We need to let go of expectations. Some people start with a desire to attain enlightenment, to have grand realizations and so on. They set up expectations that become obstacles because they distract from the task at hand. The aim of mindfulness is not that complicated. We merely want to calm our mind and develop more awareness in the present moment. But it takes single-minded focus.
In letting go, we do not give up the intention to realize our expectation, rather we let go of our attachment to expectation. The idea is to transform expectation into aspiration.
We need to let go of fear.
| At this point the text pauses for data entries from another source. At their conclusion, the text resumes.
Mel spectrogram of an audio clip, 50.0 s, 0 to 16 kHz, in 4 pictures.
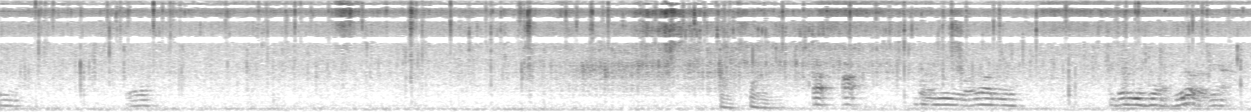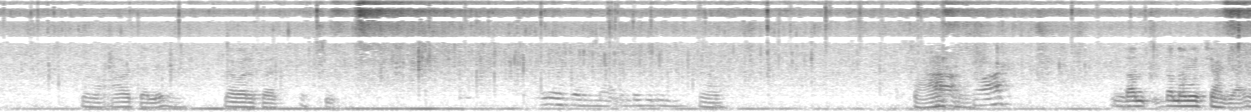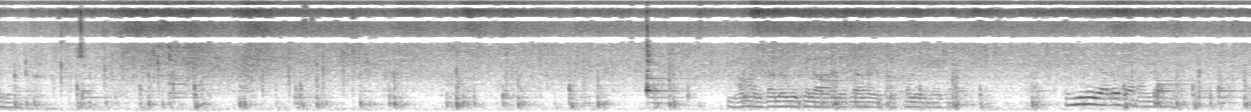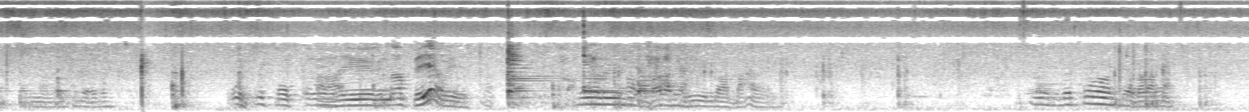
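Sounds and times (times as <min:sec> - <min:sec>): food sizzling in a wok: 0:00.0 - 0:50.0
metal spoon scraping a wok: 0:25.1 - 0:32.2, 0:36.2 - 0:38.4, 0:42.6 - 0:44.3
spoon knocking against wok: 0:25.2 - 0:32.0, 0:36.3 - 0:39.5, 0:42.6 - 0:43.9.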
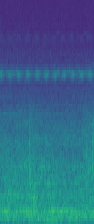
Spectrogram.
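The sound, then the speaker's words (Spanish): Crickets chirping in Mexico City after rain, a steady high pulsing trill repeating evenly over a low background hum. “es un paisaje sonoro interesante este que se escucha ahora, combinado con las demás capas, los grillos, el agua goteando por la lluvia que cayó”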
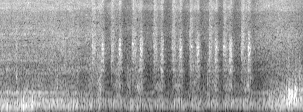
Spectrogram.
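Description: Polyurea spray gun hissing as it sprays lining at high pressure. It runs steadily, then cuts in and out rapidly in short spurts, about four a second, for about three seconds, then hisses steadily again.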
Some people feel conflicted about whether or not to take a meditation course because they fear that they might indoctrinated into something. They don’t want to sign up, join up, or anything else. They just want to find some peace of mind. But you don’t have to become a Buddhist to practice mindfulness.
The Buddha did not invent meditation. Yet, his meditation instructions are the first recorded in history. Most forms of meditation, Buddhist and otherwise, begin with the same step-by-step instructions the Buddha gave some 2500 years, and they focus on the same object of meditation he identified as the most effective, the breath. With this in mind, almost any meditation course that teaches you how to meditate while focusing on your breath will do. It doesn’t have to be Buddhist.
I don’t believe you can learn meditation completely on your own, over the Internet, or from a book or video. Meditation is far too subtle to grasp without some personal instruction. But if you take a secular meditation course and then you want to learn some of the underlying concepts and how Buddhism suggests we utilize this tool, you can always supplement your beginning practice with some reading. Two excellent books are The Miracle of Mindfulness by Thich Nhat Hanh and Mindfulness in Plain English by Bhante Henepola Gunaratana.
The list of thing we need to release goes on. Letting go helps us approach meditation with an open mind, with fewer hindrances to get in our way. Overcoming these three screens of doubt, expectation, and fear is the best first step.
Anyone, everyone, can find inner peace. It’s not an insurmountable goal. It’s not Mt. Everest. But whether you are climbing a mountain or ascending to the plateau of awakening, you must take steps to get there. The second step is just to do it, to practice, to meditate.
My own daily practice is very simple. Mindfulness and reciting the Heart Sutra. Often I will chant the Heart Sutra mantra for an extended period. I recently saw some discussion about this online. I don’t recall ever coming across any hard and fast rules about how one should chant the mantra. You can chant it once or twice at the end of the sutra or for an hour if you want. It’s up to you. In addition, you can chant the mantra by itself, at anytime. I also chant different mantras and use some other meditation techniques I am familiar with, but I always return to the basics. For silent meditation, that means mindfulness, counting or following the breath the way the Buddha taught.
We do not need to search for anything more. We only need to practice the simple exercises proposed by the Buddha . . .”
Thich Nhat Hanh
Thanks for your comment and I hope this helps.